Alaska lawmakers sent a strong message to poor women that it’s the state and not doctors who are in charge of medical care, by limiting which abortions can be considered “medically necessary.”

In Oklahoma, anti-choice lawmakers passed new restrictions on medication abortions after previous restrictions were found to be unconstitutional.

Mississippi has a new abortion ban. This one outlaws the procedure after 18 weeks’ gestation.

Well, this stinks: Under pressure from the Denver Archbishop, Colorado lawmakers withdraw their Reproductive Health Freedom Act, which would have proactively stopped local government bodies from interfering in reproductive health care.

Arizona lawmakers passed a law that allows for warrantless, surprise inspections of abortion clinics, because who needs the Fourth Amendment anyway?

Tara Murtha reports on a series of complaints filed by the Women’s Law Project with the Office for Civil Rights of the U.S. Department of Education against nine of 14 members of the Pennsylvania State System of Higher Education, claiming that the colleges have discriminated against female athletes.

Sheila Bapat has this great piece on the Cecily McMillan trial and why it matters.

Andrea Grimes reports on the plight of two North Texas doctors who had their hospital admitting privileges unlawfully revoked because they provide legal abortion care.

Elsewhere, there’s this historic lawsuit alleging that doctors and social workers violated the civil rights of a child born with an intersex condition by assigning him a biological sex shortly after birth and without consent.

Federal courts are increasingly recognizing Title VII protects against employment discrimination on the basis of sexual orientation. I explain here why that means a broad ruling in the Hobby Lobby case could be especially devastating.

Believe it or not, there’s a strategy to the lawsuits across the country challenging the contraception coverage requirement.

Texas and the Department of Justice are squaring off over voting rights again.

We can all agree that if New Jersey Gov. Chris Christie is running for president of the United States in 2016, he’ll do so as the moderate in his party now that he’s linked being anti-abortion with being pro-drug treatment, right?

I love these change-of-heart stories—I just wish they happened before causing so much pain and wasted money in litigation fees.

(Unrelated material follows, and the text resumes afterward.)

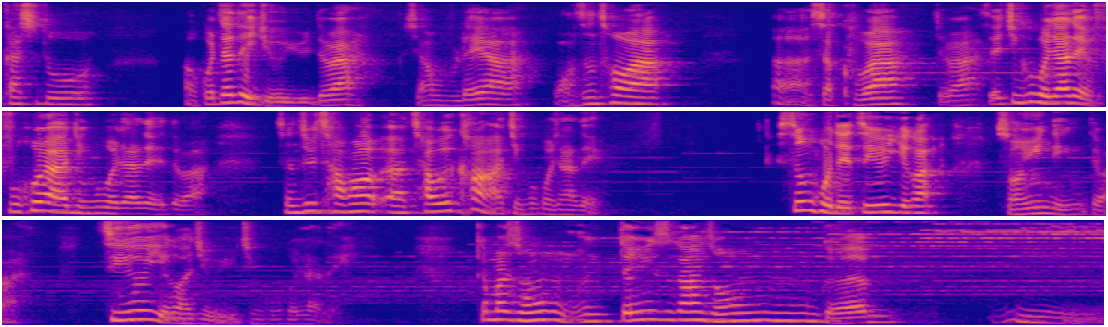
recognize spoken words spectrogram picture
介许多呃国家队球员对伐？像吴磊啊、王振超啊、呃石库啊对伐？侪进过国家队，傅欢也进过国家队对伐？甚至于蔡华呃蔡伟康也进过国家队。申花队只有一个邵云霆对伐？只有一个球员进过国家队。葛末从嗯等于是讲从搿嗯。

The American Medical Association and the American Congress of Obstetricians and Gynecologists filed a friend of the court brief with the U.S. Court of Appeals for the Ninth Circuit detailing how Arizona’s restrictions on medication abortion hurt patient safety and violate the standards of care.

Good news! The Florida Supreme Court ruled 6 to 1 that the state’s anti-discrimination law covers pregnant workers who face on-the-job discrimination.